- What needs to be done:
Starting at the first line of the data and ending at the line with "- Transcribers' marks, in", copy each line exactly. Include both of those lines, but no pictures.

- Data provided:
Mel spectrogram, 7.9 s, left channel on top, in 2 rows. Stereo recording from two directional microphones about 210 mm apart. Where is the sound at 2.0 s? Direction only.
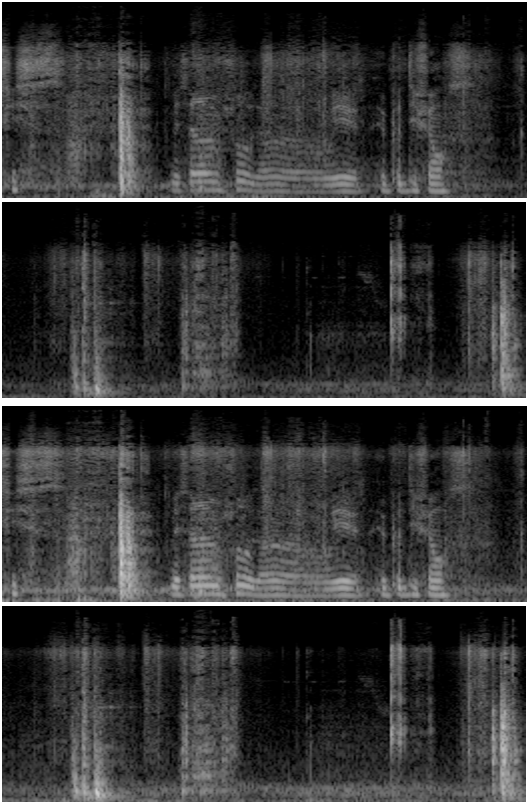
40° left (ahead or behind).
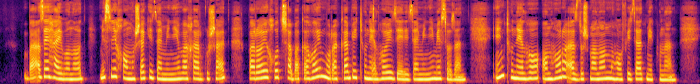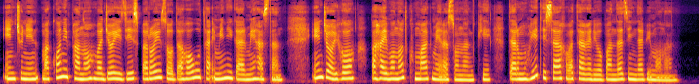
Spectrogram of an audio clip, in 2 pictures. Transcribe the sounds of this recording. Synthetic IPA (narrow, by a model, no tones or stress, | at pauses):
ba̰ʔze̞ɦajvɔnɔt̪ | misliχɔmuʃakizaminivaχaɾɡuʃakb̥aɾɔiχud̪ʃabakaɦɔimuɾakʰːabit̪ʰune̞lɦɔize̞ɾizaminime̞sɔzand̪int̪ʰune̞lɦɔʔɔnɦɔɾɔʔazd̪uʃmanɔnmuɦɔfizat̪me̞kʰunand̪int͡ʃʰuninmakʰɔnipʰanɔhvad͡ʒɔjizist̪̚baɾɔizɔd̪aɦɔvut̪ʰaʔminiɡaɾmiɦast̪ʰa̰nd̪ | ind͡ʒɔjɦɔb̥aɦajvɔnɔt̪kʰumakme̞ɾa̰sɔnand̪kʰid̪̥aɾmuɦit̪ʰisaχt̪vat̪ʰaʁiɾjɔband̪azind̪abimɔnand̪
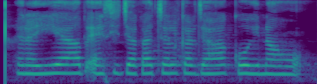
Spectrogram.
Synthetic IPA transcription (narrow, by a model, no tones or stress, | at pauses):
ɾɐɦiɦɛɐbɛ̰ːsid͡ʒɐɡat͡ʃɐlkəɾd͡ʒɐɦakoːinɐɦoː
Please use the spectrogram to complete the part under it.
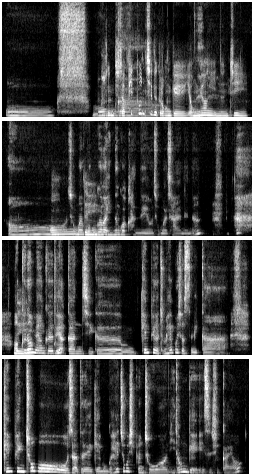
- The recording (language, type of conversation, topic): Korean, podcast, 캠핑을 처음 시작하는 사람에게 해주고 싶은 조언은 무엇인가요?
- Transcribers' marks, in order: teeth sucking; other background noise; laugh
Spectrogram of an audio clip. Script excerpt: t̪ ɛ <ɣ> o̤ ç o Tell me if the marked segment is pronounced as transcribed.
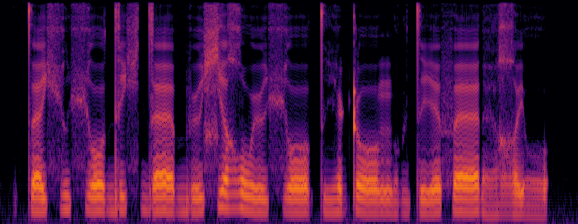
no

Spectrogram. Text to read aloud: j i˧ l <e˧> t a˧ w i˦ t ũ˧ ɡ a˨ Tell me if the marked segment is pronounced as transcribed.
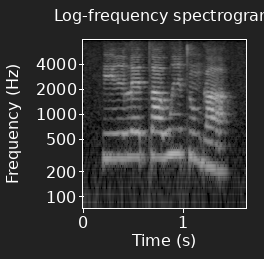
yes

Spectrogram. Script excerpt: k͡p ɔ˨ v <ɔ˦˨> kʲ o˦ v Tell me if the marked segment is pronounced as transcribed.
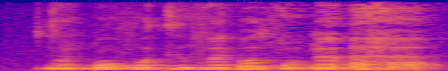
yes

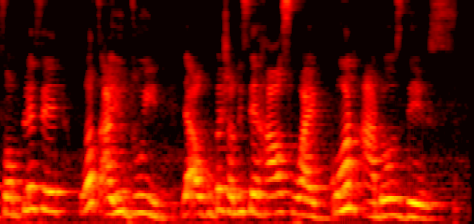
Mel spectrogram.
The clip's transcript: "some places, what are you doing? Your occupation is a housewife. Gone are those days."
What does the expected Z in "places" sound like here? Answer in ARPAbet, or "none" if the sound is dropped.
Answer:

- Output of the exercise:
Mel spectrogram, 7.9 s, left channel on top, in 2 rows. Stereo recording from two directional microphones about 210 mm apart. Where is the sound at 2.0 s? Direction only.
40° left (ahead or behind).
Spectrogram of an audio clip, in 2 pictures. Transcribe the sounds of this recording. Synthetic IPA (narrow, by a model, no tones or stress, | at pauses):
ba̰ʔze̞ɦajvɔnɔt̪ | misliχɔmuʃakizaminivaχaɾɡuʃakb̥aɾɔiχud̪ʃabakaɦɔimuɾakʰːabit̪ʰune̞lɦɔize̞ɾizaminime̞sɔzand̪int̪ʰune̞lɦɔʔɔnɦɔɾɔʔazd̪uʃmanɔnmuɦɔfizat̪me̞kʰunand̪int͡ʃʰuninmakʰɔnipʰanɔhvad͡ʒɔjizist̪̚baɾɔizɔd̪aɦɔvut̪ʰaʔminiɡaɾmiɦast̪ʰa̰nd̪ | ind͡ʒɔjɦɔb̥aɦajvɔnɔt̪kʰumakme̞ɾa̰sɔnand̪kʰid̪̥aɾmuɦit̪ʰisaχt̪vat̪ʰaʁiɾjɔband̪azind̪abimɔnand̪
Spectrogram.
Synthetic IPA transcription (narrow, by a model, no tones or stress, | at pauses):
ɾɐɦiɦɛɐbɛ̰ːsid͡ʒɐɡat͡ʃɐlkəɾd͡ʒɐɦakoːinɐɦoː
Please use the spectrogram to complete the part under it.
- The recording (language, type of conversation, topic): Korean, podcast, 캠핑을 처음 시작하는 사람에게 해주고 싶은 조언은 무엇인가요?
- Transcribers' marks, in order: teeth sucking; other background noise; laugh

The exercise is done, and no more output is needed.